In the lush green gardens of Eliud Kipchoge’s training retreat in the Kenyan highlands, the greatest distance runner of all time is describing the dusty beginnings to his sparkling career.
Growing up, running for Kipchoge was functional. Schoolchildren in Kenya often run long distances without thinking anything about it, and he would run to school and back every day, also repeating the journey at lunch.
“You don’t know you are running because it is a must,” says Kipchoge.
But in 2002 at the age of 18 his life was changed forever when his now-coach Patrick Sang offered him a training plan to channel his obvious talent. The only problem?
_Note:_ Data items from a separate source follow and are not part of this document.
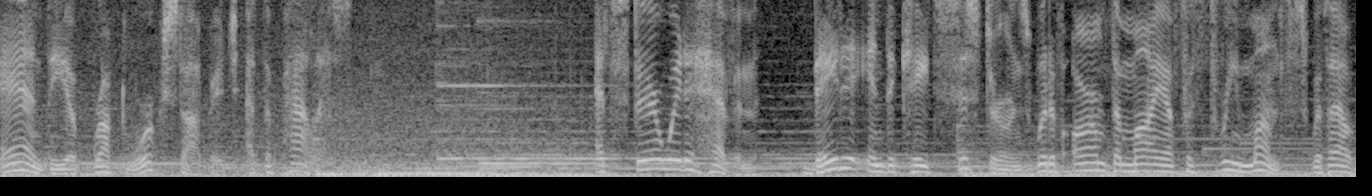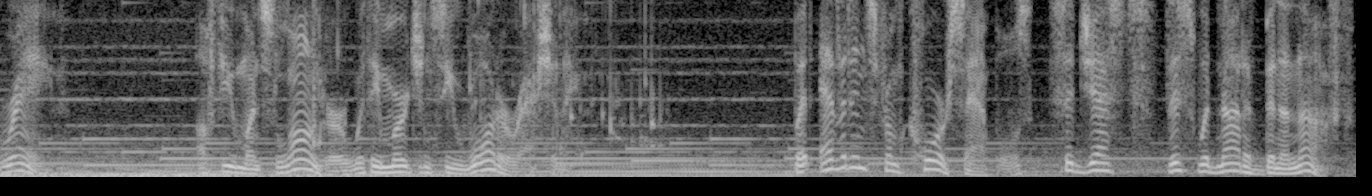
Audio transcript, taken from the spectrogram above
And the abrupt work stoppage at the palace? At Stairway to Heaven, data indicates cisterns would have armed the Maya for three months without rain. A few months longer with emergency water rationing. But evidence from core samples suggests this would not have been enough.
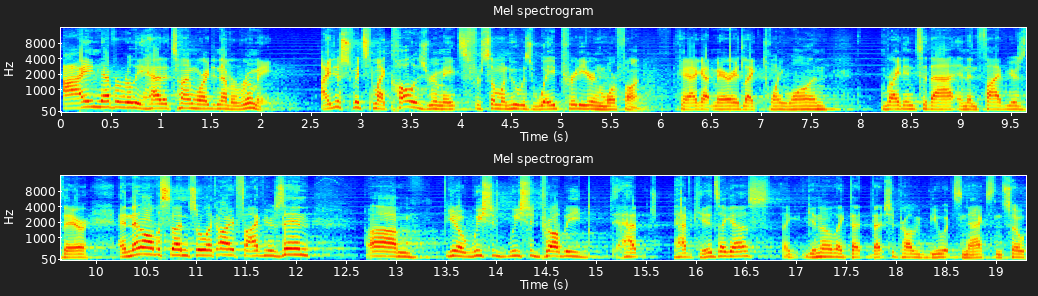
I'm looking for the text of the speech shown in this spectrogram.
I never really had a time where I didn't have a roommate. I just switched my college roommates for someone who was way prettier and more fun. Okay, I got married like 21, right into that, and then five years there. And then all of a sudden, so like, all right, five years in, um, you know, we should, we should probably have, have kids, I guess. Like, you know, like that, that should probably be what's next. And so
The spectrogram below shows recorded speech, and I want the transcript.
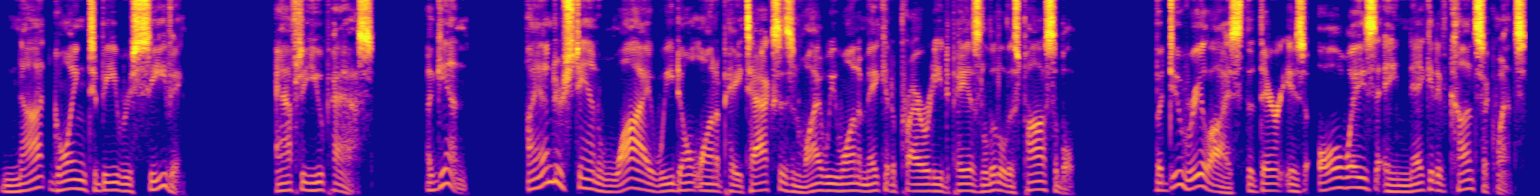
not going to be receiving after you pass. Again, I understand why we don't want to pay taxes and why we want to make it a priority to pay as little as possible. But do realize that there is always a negative consequence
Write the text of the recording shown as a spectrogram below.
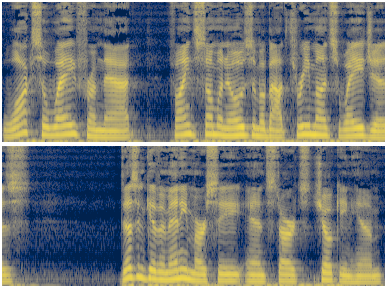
walks away from that, finds someone owes him about three months' wages, doesn't give him any mercy, and starts choking him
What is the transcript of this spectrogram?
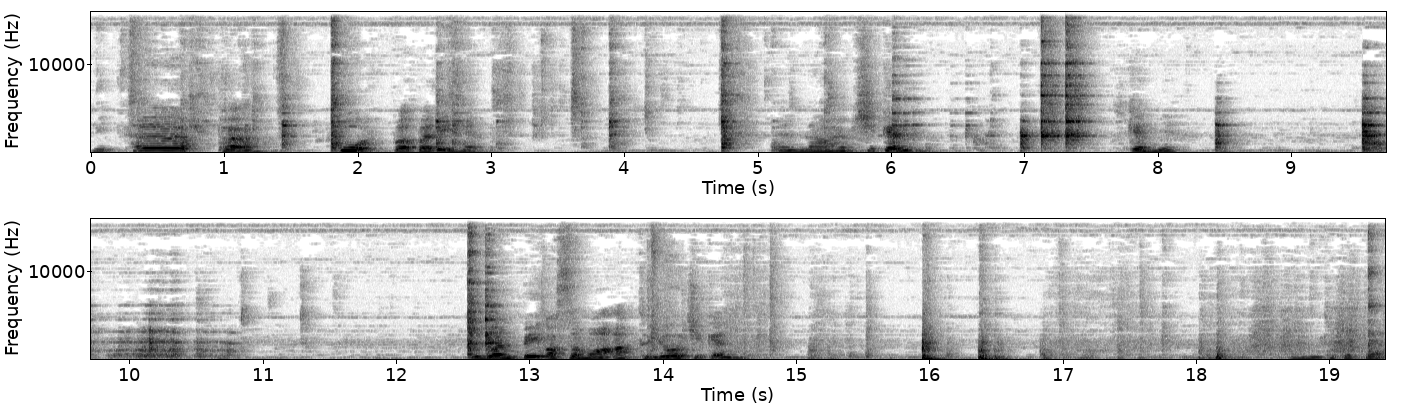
밑에파 꿀빠 버리 해 and now I have chicken. Chicken yeah. You want big or small up to you chicken. Mm, look at that.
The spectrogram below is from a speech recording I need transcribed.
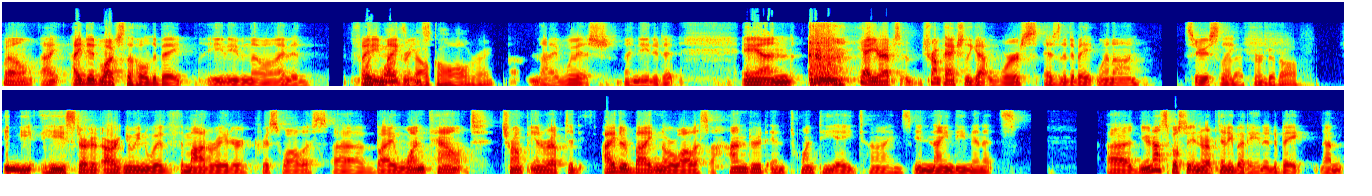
Well, I, I did watch the whole debate, even though I've had fighting migraines. alcohol, right? I wish I needed it. And yeah, you're absolutely. Trump actually got worse as the debate went on. Seriously, I turned it off. He he started arguing with the moderator, Chris Wallace. Uh, by one count, Trump interrupted either Biden or Wallace 128 times in 90 minutes. Uh, you're not supposed to interrupt anybody in a debate. Um,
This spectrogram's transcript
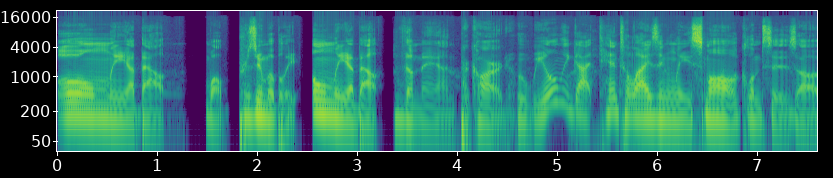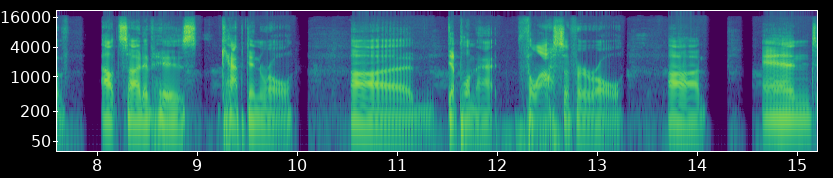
only about well, presumably only about the man Picard, who we only got tantalizingly small glimpses of outside of his captain role, uh, diplomat, philosopher role, uh, and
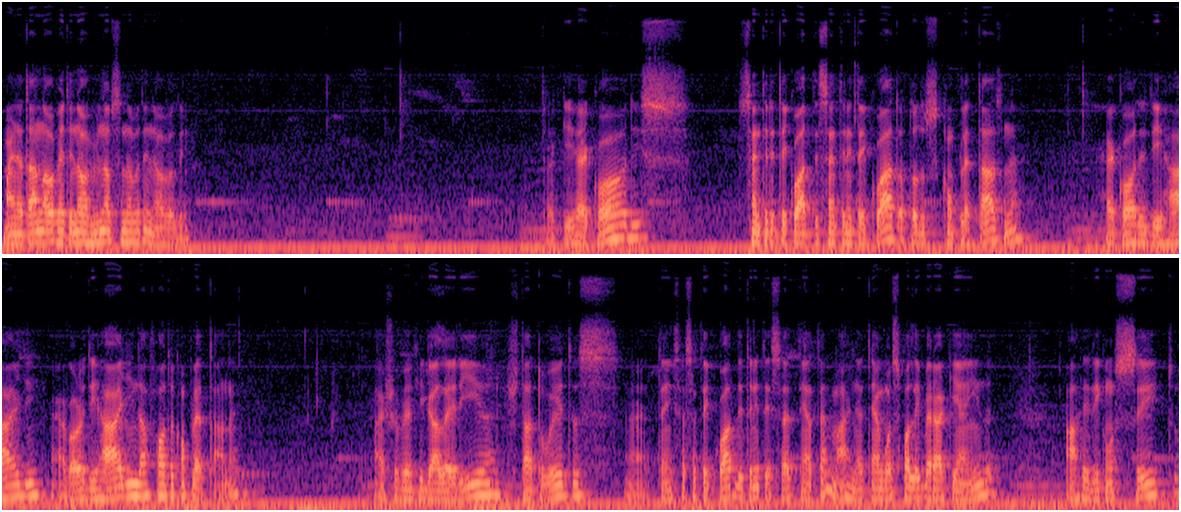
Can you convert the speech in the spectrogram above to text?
Mas ainda tá 99.999 ali. Tá aqui recordes. 134 e 134, ó, todos completados, né? Recorde de raid. Agora de raid ainda falta completar, né? Deixa eu ver aqui, galeria, estatuetas. É, tem 64 de 37, tem até mais, né? Tem algumas para liberar aqui ainda. Arte de conceito.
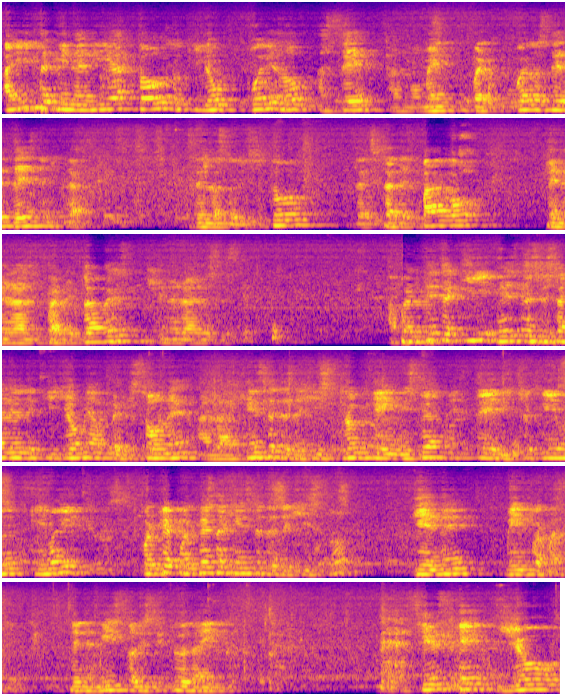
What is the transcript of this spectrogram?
Ahí terminaría todo lo que yo puedo hacer al momento, bueno, puedo hacer desde mi casa. Hacer la solicitud, realizar el pago, generar el claves y generar el. A partir de aquí es necesario de que yo me apersone a la agencia de registro que inicialmente he dicho que iba, a ir. ¿Por qué? Porque esa agencia de registro tiene mi información, tiene mi solicitud ahí. Si es que yo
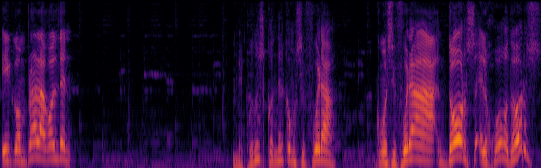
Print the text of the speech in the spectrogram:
Y comprar la Golden... Me puedo esconder como si fuera... Como si fuera Doors, el juego Doors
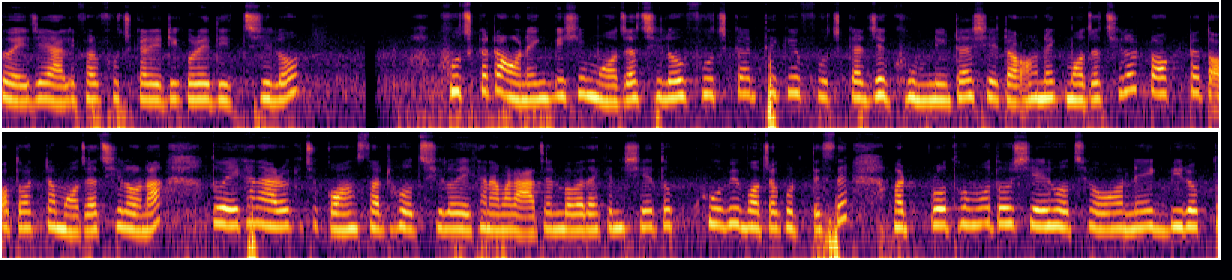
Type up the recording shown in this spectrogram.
তো এই যে আলিফার ফুচকা রেডি করে দিচ্ছিল। ফুচকাটা অনেক বেশি মজা ছিল। ফুচকার থেকে ফুচকার যে ঘুমনিটা, সেটা অনেক মজা ছিল। টকটা তো অত একটা মজা ছিল না। তো এখানে আরও কিছু কনসার্ট হচ্ছিল। এখানে আমার আজান বাবা দেখেন, সে তো খুবই মজা করতেছে। বাট প্রথমত সে হচ্ছে অনেক বিরক্ত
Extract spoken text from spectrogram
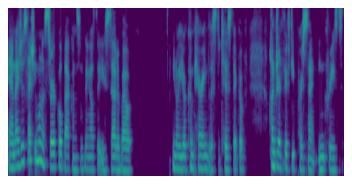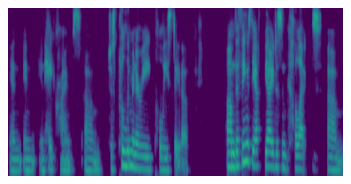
and i just actually want to circle back on something else that you said about you know you're comparing the statistic of 150% increase in in, in hate crimes um, just preliminary police data um, the thing is, the FBI doesn't collect um,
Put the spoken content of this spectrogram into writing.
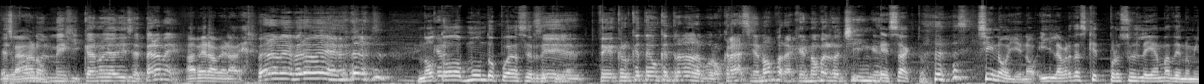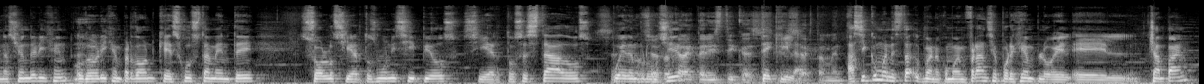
Es Claro. cuando el mexicano ya dice, espérame, A ver, a ver, a ver. espérame, espérame. No Creo- todo mundo puede hacer Sí, te- creo que tengo que entrar a la burocracia, ¿no? Para que no me lo chinguen. Exacto. Sí, no, oye, no. Y la verdad es que por eso se le llama denominación de origen, o de origen, perdón, que es justamente solo ciertos municipios, ciertos estados Sí, pueden producir características. tequila. Exactamente. Así como en esta, bueno, como en Francia, por ejemplo, el, el champán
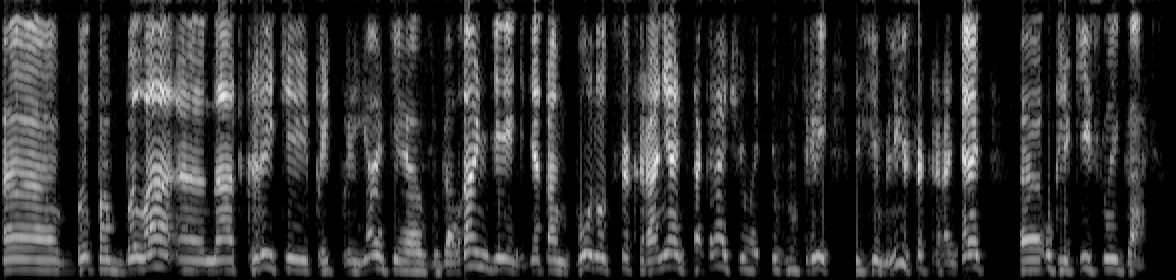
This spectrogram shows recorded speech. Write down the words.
э, была э, на открытии предприятия в Голландии, где там будут сохранять, закачивать и внутри земли сохранять э, углекислый газ.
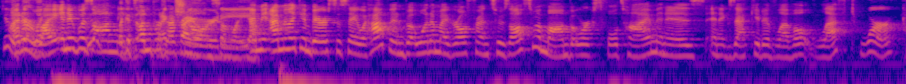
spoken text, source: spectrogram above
Yeah, like I don't like- right? And it was yeah, on me. Like it's unprofessional in some way. Yeah. I mean, I'm like embarrassed to say what happened, but one of my girlfriends, who's also a mom but works full time and is an executive level, left work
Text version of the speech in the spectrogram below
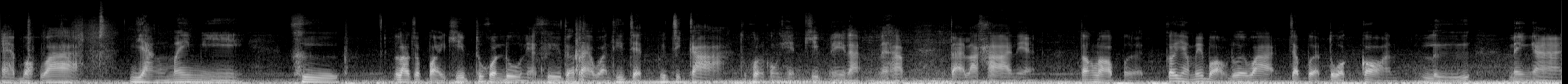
แอบบอกว่ายังไม่มีคือ เราจะปล่อยคลิปทุกคนดูเนี่ยคือตั้งแต่วันที่ 7 พฤศจิกา ทุกคนคงเห็นคลิปนี้แล้วนะครับ แต่ราคาเนี่ยต้องรอเปิดก็ยังไม่บอกด้วยว่าจะเปิดตัวก่อนหรือในงาน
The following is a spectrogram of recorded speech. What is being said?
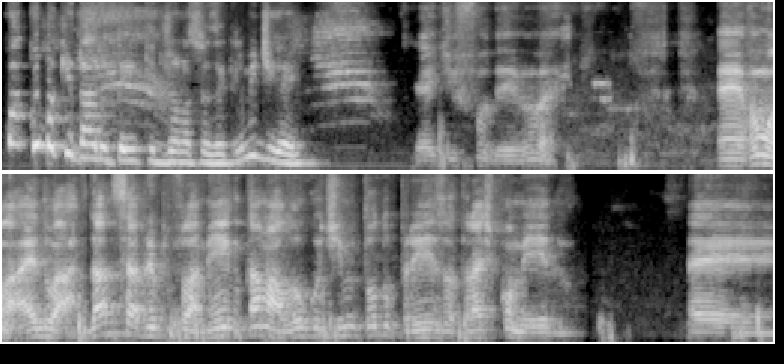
Qual a culpa que Dado tem que Jonas fez aquilo? Me diga aí. É de foder, velho. É, vamos lá, Eduardo. Dado se abrir pro Flamengo, tá maluco, o time todo preso, atrás com medo. É,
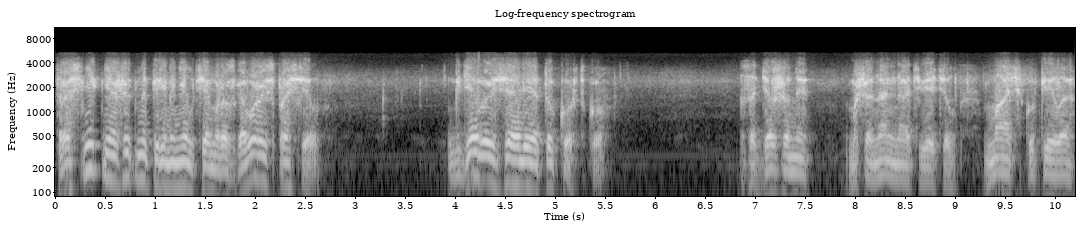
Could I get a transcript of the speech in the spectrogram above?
Тростник неожиданно переменил тему разговора и спросил – «Где вы взяли эту куртку?» Задержанный машинально ответил. «Мать купила».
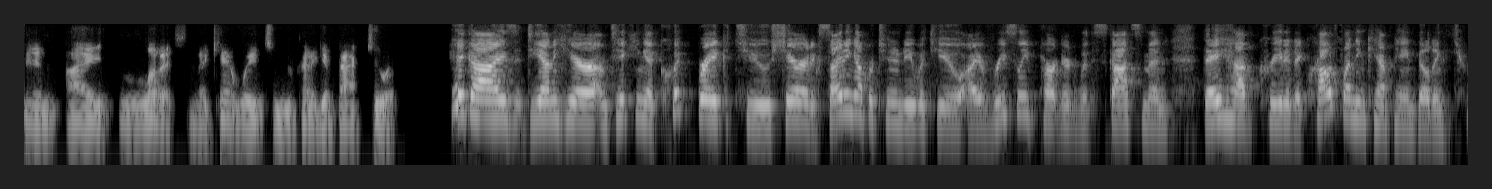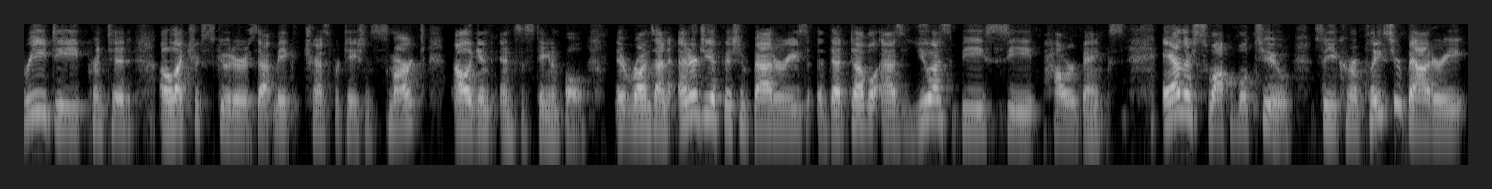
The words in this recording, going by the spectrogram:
and I love it, and I can't wait to kind of get back to it. Hey guys, Deanna here. I'm taking a quick break to share an exciting opportunity with you. I have recently partnered with Scotsman. They have created a crowdfunding campaign building 3D printed electric scooters that make transportation smart, elegant, and sustainable. It runs on energy efficient batteries that double as USB C power banks. And they're swappable too, so you can replace your battery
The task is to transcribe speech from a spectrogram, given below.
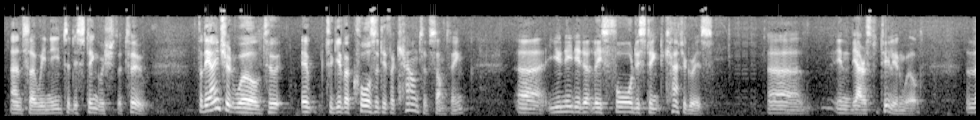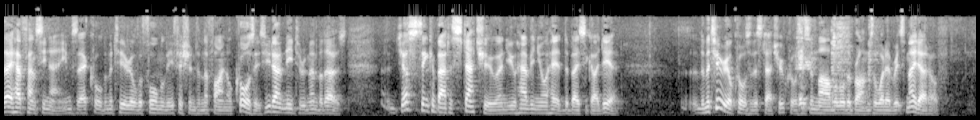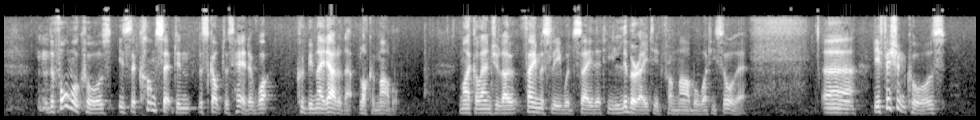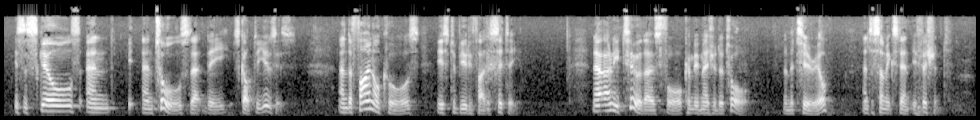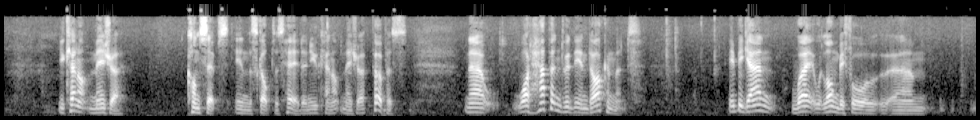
And so we need to distinguish the two. For the ancient world to, to give a causative account of something, uh, you needed at least four distinct categories uh, in the Aristotelian world. They have fancy names. They're called the material, the formal, the efficient, and the final causes. You don't need to remember those. Just think about a statue and you have in your head the basic idea. The material cause of the statue, of course, is the marble or the bronze or whatever it's made out of. The formal cause is the concept in the sculptor's head of what could be made out of that block of marble. Michelangelo famously would say that he liberated from marble what he saw there. Uh, the efficient cause is the skills and, and tools that the sculptor uses. And the final cause is to beautify the city. Now, only two of those four can be measured at all the material and to some extent the efficient. You cannot measure concepts in the sculptor's head and you cannot measure purpose. Now, what happened with the Enlightenment? It began way, long before um,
He didn’t have a pen.
“I just got a stick and wrote the plan for 10 days down on my arm,” Kipchoge says. “Then I just crammed it in my head, rushed home and got a pen and paper to write down what he had told me while it was fresh in my mind.”
Eighteen years later, Kipchoge – now 35 and a multi-millionaire thanks to his incredible athletic success, the first person to run the marathon distance in under two hours – has unsurprisingly long since replaced the stick and arm method with a training journal.
But many things have remained the same. The life Kipchoge lives is a simple one, as free from distractions as possible. The setting is the remote Kenyan village of Kaptagat.
Short presentational grey line
The first thing that strikes you is the quiet.
It’s taken a 24-hour journey from the UK, with three plane rides and multiple taxis, to reach Kipchoge’s camp. We’re a long way from the hustle and bustle of city life.
The bright orange dust roads that surround the camp are bumpy and rutted. But inside the gates, the grass is lush, green and smooth. A host of people mill around – at any given time up to 30 athletes live and train here – but the atmosphere is slow and tranquil.
If it weren’t for the rows and rows of £200 Nike Vaporfly shoes on racks outside the two dormitories (one for men, one for women) you could be forgiven for thinking you were in a Buddhist retreat.
Kipchoge’s weekly routine is certainly monastic. From Monday to Saturday every week, running is a religion. Despite his wife and three children being only a short drive away in the family home, Kipchoge chooses to spend the week in a basic room in the dormitories here. There is one nod to his celebrity status – he has his own room while everyone else shares. But other than that life is spartan.
“Our life here is simple, very simple,” he says. “Get up in the morning, go for a run, come back. If it is a day for cleaning, we do the cleaning, or we just relax. Then go for lunch, massage, the 4 o’clock run, evening tea, relax, go to sleep. As simple as that.”